Just when I thought the state of America’s public health regarding smoking could not get any worse, the California Department of Public Health (CDPH) showed me how wrong I was. Their new leaflet: Protect Your Family From E-Cigarettes, would be laughable if it weren’t so lethally serious.
Perhaps my surprise merely reflected my residual naiveté about the devotion of so-called health leaders to maintaining their agendas at the expense of their true mission: preserving (or enhancing) our population’s health status. Yet, each time I hope for an expression of science-based communication regarding our nation’s #1 public health problem — cigarette smoking — I get rudely reminded that officialdom is not to be trusted; they are willing to sacrifice the public good in service to their anti-harm-reduction dogma. (“Harm reduction” is delivering a desired drug with reduced or absent damage to health, such as methadone for heroin addicts. Many in public health believe this is anathema, that the only “right way to quit” is to become abstinent).
To summarize: smoking is America’s most important, and preventable, public health problem: it is estimated that almost a half-million of us will succumb prematurely to smoking’s deadly effects each year, with twenty-times that number sickened. Among our 43 million smokers, over half try to quit each year — yet less than one in twenty succeed. The FDA approved products — patches, gums and drugs — help “boost” that to about one in ten, an abysmal “success” rate of 10 percent. Yet, the official line, from the FDA and the CDC on down, is “stick with the FDA-approved methods; don’t even try anything else!”

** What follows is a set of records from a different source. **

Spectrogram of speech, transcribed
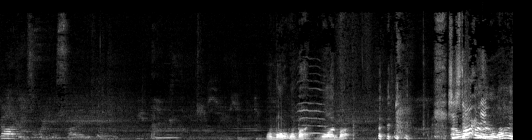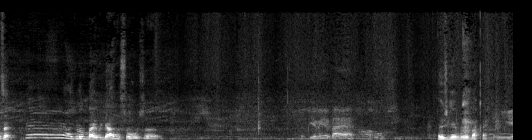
God. One more. One bite. One bite. She's I starting love her to. little whine. It's like, eh, like little baby dinosaurs. Uh, Give me a bath. who's giving her a bath? You.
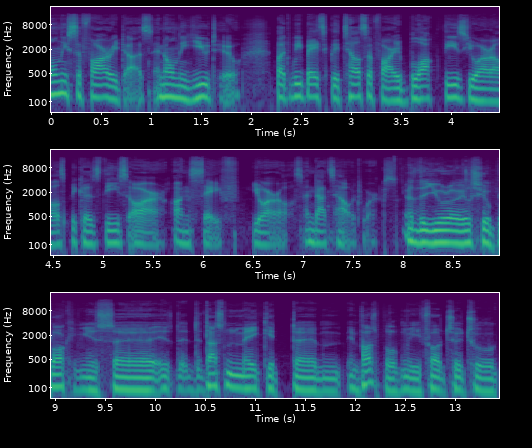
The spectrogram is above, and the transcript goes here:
Only Safari does, and only you do. But we basically tell Safari block these URLs because these are unsafe URLs, and that's how it works. And the URLs you're blocking is, uh, is it doesn't make it um, impossible for me for to to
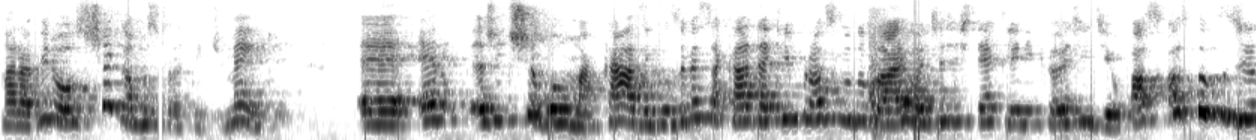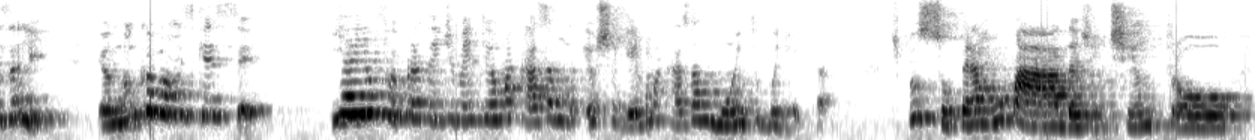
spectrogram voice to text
Maravilhoso. Chegamos para atendimento. É, era, a gente chegou numa casa, inclusive essa casa é aqui próximo do bairro onde a gente tem a clínica hoje em dia. Eu passo quase todos os dias ali. Eu nunca vou me esquecer. E aí eu fui para atendimento e é uma casa, eu cheguei numa casa muito bonita. Tipo, super arrumada, a gente entrou,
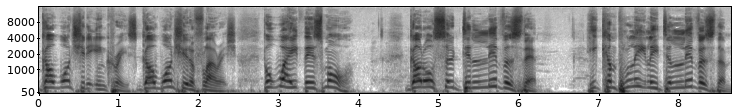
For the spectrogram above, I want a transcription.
God wants you to increase. God wants you to flourish. But wait, there's more. God also delivers them. He completely delivers them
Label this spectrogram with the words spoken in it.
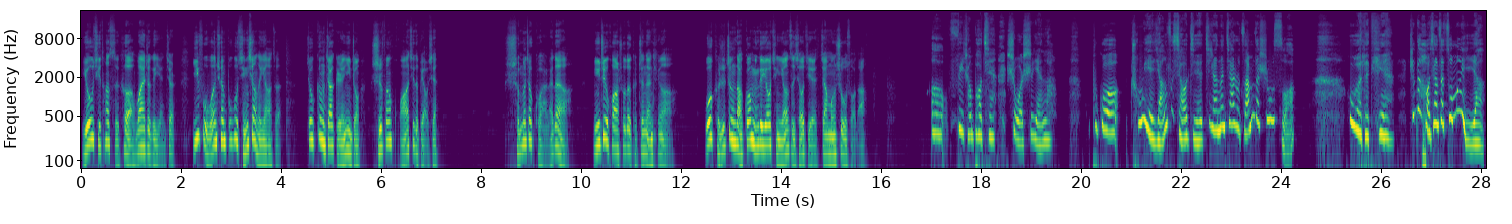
尤其他此刻歪着个眼镜一副完全不顾形象的样子，就更加给人一种十分滑稽的表现。什么叫拐来的呀？你这话说的可真难听啊！我可是正大光明的邀请杨子小姐加盟事务所的。哦，非常抱歉，是我失言了。不过冲野杨子小姐竟然能加入咱们的事务所，我的天，真的好像在做梦一样。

This amounts to advising desperate, addicted smokers to “quit, or die,” given the 90 percent failure rate of these products (which happen to be made and marketed by the Big Pharma companies, GSK, Pfizer and Johnson and Johnson, mainly). Meanwhile, out of sight, apparently, of the CDC et al, a groundbreaking technology has been sweeping up smokers and turning them, by the millions, into ex-smokers: electronic cigarettes (e-cigs) and vapor products have been selling at unheard of rates, as smokers sense a way to get their drug of choice — nicotine — without the hundreds of toxic and carcinogenic chemicals in smoke.
Sounds too good to be true, right? But what has public health determined about these disruptive, lifesaving products? Although there is zero evidence that they are harming anyone and plenty to show the opposite, their message to smokers remains, “keep away, don’t even try them, no matter how many times you’ve failed to quit with the older methods.”
Right in line with these messages, so antithetical to public health, comes the new advisory from CDPH. The whole intent of it — “protecting one’s family from e-cigs” — makes the devices sound like instruments of terror or violence, rather than a hoped-for escape from the deadly clutches of cigarettes for addicted smokers. It is replete with both false and misleading statements that, in total, make it seem as though e-cigs are as bad as (or worse than) the real things. One header asks, “Aren’t they safer than tobacco cigarettes?” The reader is given plenty of hints that the answer is “no.” Yet that is a scientific abomination: how could e-cigs, which deliver nicotine in propylene glycol (FDA approved) or glycerol, with flavorings and water vapor, be compared in toxicity to the deadly slew of thousands of cigarette-smoke chemicals?